Scientists discover five new hydrothermal vents in Pacific Ocean

Credit: Lehigh University.

A recent ocean exploration has led to a thrilling discovery: five new hydrothermal vents in the eastern Tropical Pacific Ocean, found at a depth of 2,550 meters (approximately 1.6 miles) beneath the ocean’s surface.

This expedition, led by Jill McDermott, a faculty member at Lehigh University and director of Lehigh Oceans Research Center, concluded successfully with the team returning to San Diego on March 26.

Hydrothermal vents are underwater geysers that release extremely hot fluids exceeding 300°C (570°F).

These vents are not only fascinating geological features but also host unique ecosystems teeming with life that can survive extreme conditions.

This discovery was made possible through a collaborative effort between human divers and advanced robotic technology.

The team used the Sentry, an autonomous underwater vehicle (AUV) operated by the Woods Hole Oceanographic Institution’s National Deep Submergence Facility (NDSF). Sentry was deployed at night to map the seafloor, creating high-resolution images of the underwater terrain.

Following the nighttime mapping, the data from Sentry was used each morning to guide dives by the human-occupied submarine Alvin, also operated by WHOI-NDSF.
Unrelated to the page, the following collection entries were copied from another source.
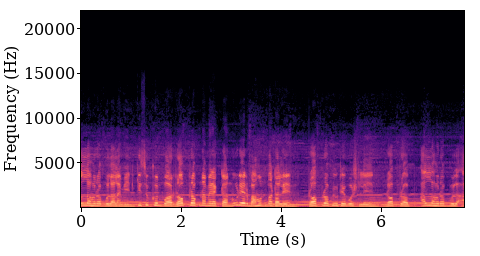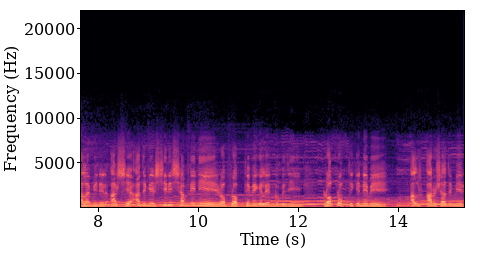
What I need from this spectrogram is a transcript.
আল্লাহ রব্বুল আলমিন কিছুক্ষণ পর রপ রপ নামের একটা নূরের বাহন পাঠালেন। রপ রপে উঠে বসলেন। রপ রপ আল্লাহ রব্বুল আলমিনের আরশে আজিমের সিঁড়ির সামনে নিয়ে রপ রপ থেমে গেলেন নবীজি। রপ রপ থেকে নেমে আল, আরশ আজিমের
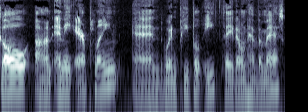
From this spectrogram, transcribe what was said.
go on any airplane and when people eat, they don't have a mask?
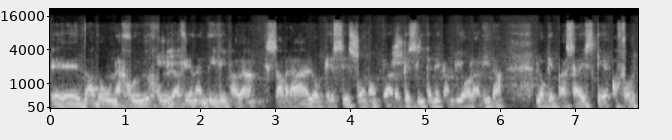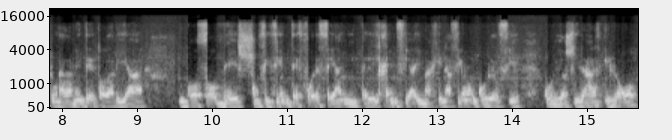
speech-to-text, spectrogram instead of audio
eh, dado una jubilación anticipada, sabrá lo que es eso, ¿no? Claro que sí que me cambió la vida. Lo que pasa es que afortunadamente todavía gozo de suficiente fuerza, inteligencia, imaginación, curiosidad y luego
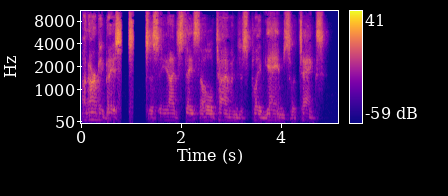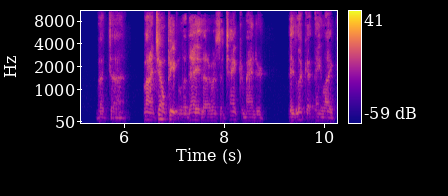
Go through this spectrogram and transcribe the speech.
on Army bases in the United States the whole time and just played games with tanks. But uh, when I tell people today that I was a tank commander, they look at me like,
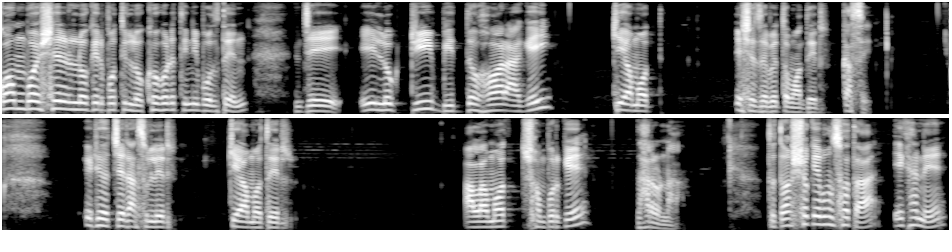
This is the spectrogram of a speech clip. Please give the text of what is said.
কম বয়সের লোকের প্রতি লক্ষ্য করে তিনি বলতেন যে, এই লোকটি বৃদ্ধ হওয়ার আগেই কেয়ামত এসে যাবে তোমাদের কাছে। এটি হচ্ছে রাসুলের কেয়ামতের আলামত সম্পর্কে ধারণা। তো দর্শক এবং শ্রোতা, এখানে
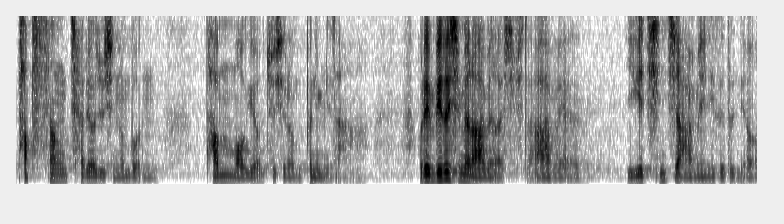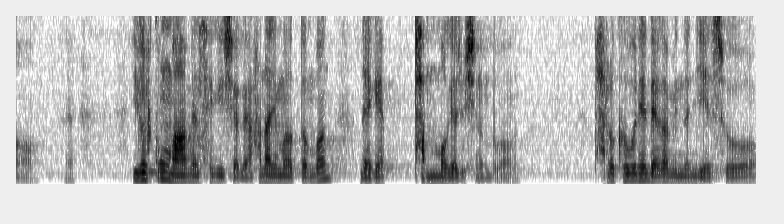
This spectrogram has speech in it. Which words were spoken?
밥상 차려 주시는 분, 밥 먹여 주시는 분입니다. 우리 믿으시면 아멘 하십시다. 아멘. 이게 진짜 아멘이거든요. 이걸 꼭 마음에 새기셔야 돼요. 하나님은 어떤 분? 내게 밥 먹여 주시는 분. 바로 그분이 내가 믿는 예수.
This submarine allows scientists to observe underwater environments directly, providing valuable insights into the dynamic and complex nature of the ocean floor along the East Pacific Rise—a major underwater mountain range formed by tectonic plates moving apart.

Hydrothermal vents were first discovered in 1977, and since then, they have significantly altered our understanding of possible life-supporting environments on Earth and potentially other planets.
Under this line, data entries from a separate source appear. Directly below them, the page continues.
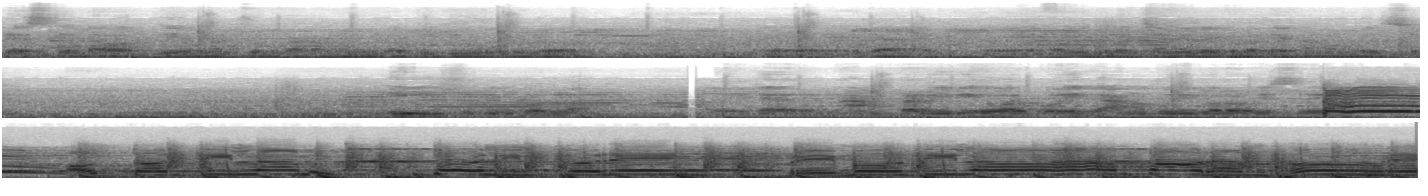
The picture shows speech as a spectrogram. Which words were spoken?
প্রেসকে দাওয়াত দিয়ে ওনার চুল কাটানো হলো ভিডিও হলো। এটা অনেকগুলো চ্যানেলে এগুলো দেখানো হয়েছে। এই শুটিং করলাম। এটা নামটা রেডি হওয়ার পরে গানও তৈরি করা হয়েছে। উত্তর দিলাম দলিল করে প্রেম দিলাম পরাণ ধরে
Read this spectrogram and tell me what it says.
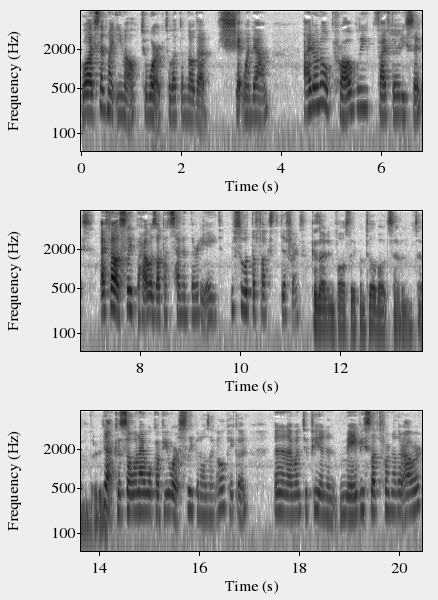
Well, I sent my email to work to let them know that shit went down. I don't know, probably 5:36. I fell asleep, but I was up at 7:38. So what the fuck's the difference? Because I didn't fall asleep until about seven, seven thirty. Yeah, cuz so when I woke up you were asleep and I was like, oh, "Okay, good." And then I went to pee and then maybe slept for another hour.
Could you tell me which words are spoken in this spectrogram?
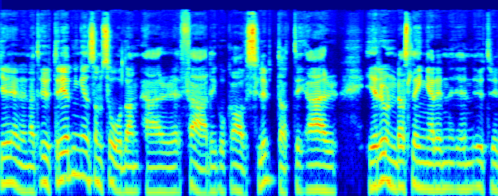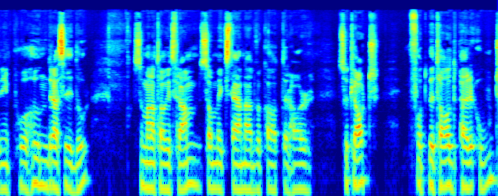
grejen är att utredningen som sådan är färdig och avslutad. Det är i runda slängar en, en utredning på 100 sidor som man har tagit fram som externa advokater har såklart fått betalt per ord.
These vents support vibrant ecosystems that thrive without sunlight, relying instead on the chemicals emitted by the vents, which serve as a source of energy.
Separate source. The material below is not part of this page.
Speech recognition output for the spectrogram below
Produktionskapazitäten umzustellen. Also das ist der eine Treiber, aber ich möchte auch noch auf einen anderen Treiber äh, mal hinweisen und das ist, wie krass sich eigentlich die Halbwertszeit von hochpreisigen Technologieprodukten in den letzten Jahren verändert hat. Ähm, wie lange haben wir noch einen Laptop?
The East Pacific Rise, where these new vents were found, is a hotspot for volcanic activity and is home to many such hydrothermal sites.

These vents play a crucial role in our planet’s geology and biology by releasing heat and chemicals from beneath the Earth’s crust into the ocean.

The discovery of these new vents adds valuable data to our understanding of how hydrothermal systems operate and their impact on the ocean’s chemistry and biology.

Daniel Fornari, a marine geologist from WHOI involved in the research for over 40 years, emphasized the importance of the new maps created by Sentry.

These maps help target specific areas for sample collection, allowing scientists to study the lava flows and their influence on hydrothermal activity in detail.

The researchers are planning a follow-up expedition to further explore the hydrothermal activity and volcanic processes along the East Pacific Rise.

This continued study will enhance our knowledge of the deep-sea environments and the fundamental processes that shape our planet, highlighting the critical role of such expeditions in expanding our understanding of Earth’s hidden frontiers.